If all had gone according to plan, a pilot episode for “Walker,” the upcoming “reimagining” of the 1990s, Chuck Norris-led drama “Walker, Texas Ranger,” would ha…
by ViacomCBS Global Distribution Group without the crucial, world-defining series premiere episode to screen.
, the delayed production start has meant more time working with the writers’ tweaking scripts and making pivotal changes to ensure the final product pays homage to the original, while still being as specific and thoughtful for today’s audience as possible.
“It’s still a love song to Texas and the character is still obviously a Texas Ranger and somewhat of a maverick character with a very strong moral compass. I’d say that is a powerful carry-through” from the original,” Fricke tells
But the racial reckoning and cries for police reform within the United States in the last few months also inspired the writers to dig deeper into conversations about those changes that need to be made.

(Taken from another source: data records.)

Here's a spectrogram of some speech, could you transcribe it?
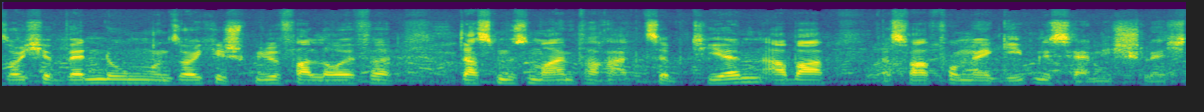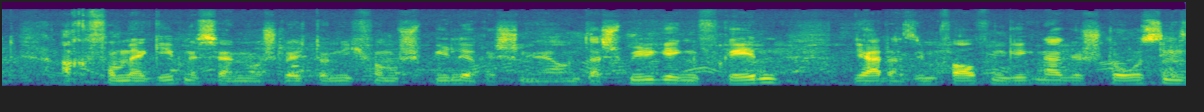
solche Wendungen und solche Spielverläufe, das müssen wir einfach akzeptieren. Aber das war vom Ergebnis her nicht schlecht. Ach, vom Ergebnis her nur schlecht und nicht vom Spielerischen her. Und das Spiel gegen Frieden, ja, da sind wir auf einen Gegner gestoßen,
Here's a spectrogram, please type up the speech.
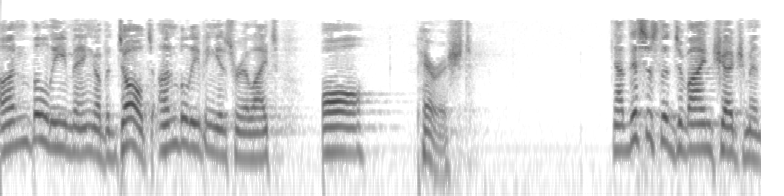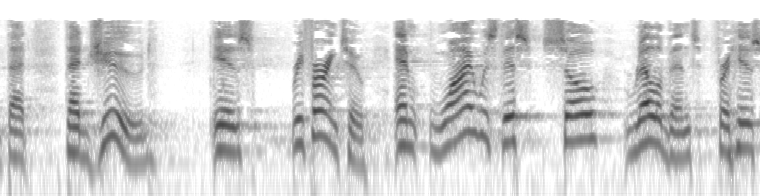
unbelieving, of adults, unbelieving Israelites, all perished. Now, this is the divine judgment that, that Jude is referring to. And why was this so relevant for his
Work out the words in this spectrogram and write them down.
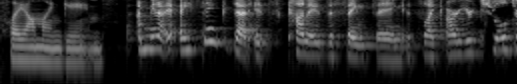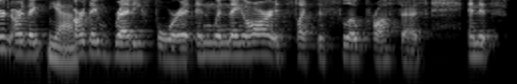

“This was always supposed to be a show that was set up to have conversations on both sides of the fence and that Walker is a character that can see things both ways — we call him the edge of the coin,” she explains. “We realized that unwittingly we were set up to have those conversations in the characters of Captain James, who is a Black man, and in Walker’s new partner, who is a Latinx woman. Given that we had the extra time, we tweaked the pilot slightly in that Captain James, as a newer captain who was promoted while Walker was gone on a case, is really here on a mission to bring progress into the department and to keep an eye on corruption.”
The cases on “Walker,” Fricke continues, will offer unique situations and perspective than on the usual police procedurals, since “rangers get pulled into different cases” than cops. But, she also notes that the focus of the show is primarily on Walker himself and the relationships he has with everyone from his deceased wife (played by Genevieve Padalecki in flashbacks) to his teenage children (Violet Brinson and Kale Culley), his parents (Mitch Pileggi and Molly Hagan), his brother (Keegan Allen), his new boss (Coby Bell) and his new partner (Lindsey Morgan).
“The original Walker had very strong family ties, mostly to his uncle, who he spent a lot of time with. This show, I’d say, is even more of a family drama just because Walker himself now is living on the ranch with his own parents, so it’s a real multi-generational story,” Fricke, who classifies the show as a “family soap,” says.
For the global audience that knows Padalecki from his 15 years hunting demons, the devil and eventually God himself on “Supernatural,”
the actor admits
that he will take his former character and the lessons he learned from that show “into every job I do.” The character of Walker and the character of Sam Winchester share some basic similarities, in that they both start their respective shows grieving (Sam lost his college girlfriend in the pilot of “Supernatural,” while Walker lost his wife here), and they are both good guys out to make the world a better place.
Walker, though, Fricke notes, is more of a family man, which is what will set him apart from Sam. “The brothers on ‘Supernatural’ were always so isolated with each other, but the story of the first season [of ‘Walker’] really is a man bringing his family back together and getting to know who his kids are now,” she says.
Additionally, the plan is to make Padalecki “look a little different” in order to further separate the characters. “This is someone who grew up — literally — on the network with ‘Gilmore Girls’ back when it was the WB,” Fricke says of Padalecki. “So it was important to him to be, frankly, a man and to be his own person. We’ve discussed a lot in terms of having him be a little scruffier. His character on ‘Supernatural’ is usually clean-shaven, but [we’re] adding that adult side to him.”
“Walker” will shoot in Austin, Texas, which is also the setting of the show. Fricke feels “fortunate” to do so, to truly “capture the essence of Austin.” With the state of health and safety concerns still very high within the United States amid the ongoing pandemic, Fricke notes her writers’ room also takes specific passes through the scripts to look for places where they can remove contact between actors.
“We’ve taken all of the handshakes out. We’re starting family dinner scenes with everybody already sitting so we skip the hugs and things like that,” she says. “Our production team is very conservative. We’re having conversations with actors about what they feel safe with. So while there is romance, a lot of it is implied. In general we’re trying to do a lot of old-school implication [such as] longing looks. It’s a real dilemma in thinking how to approach filming in a time of COVID.”
For More Details : Variety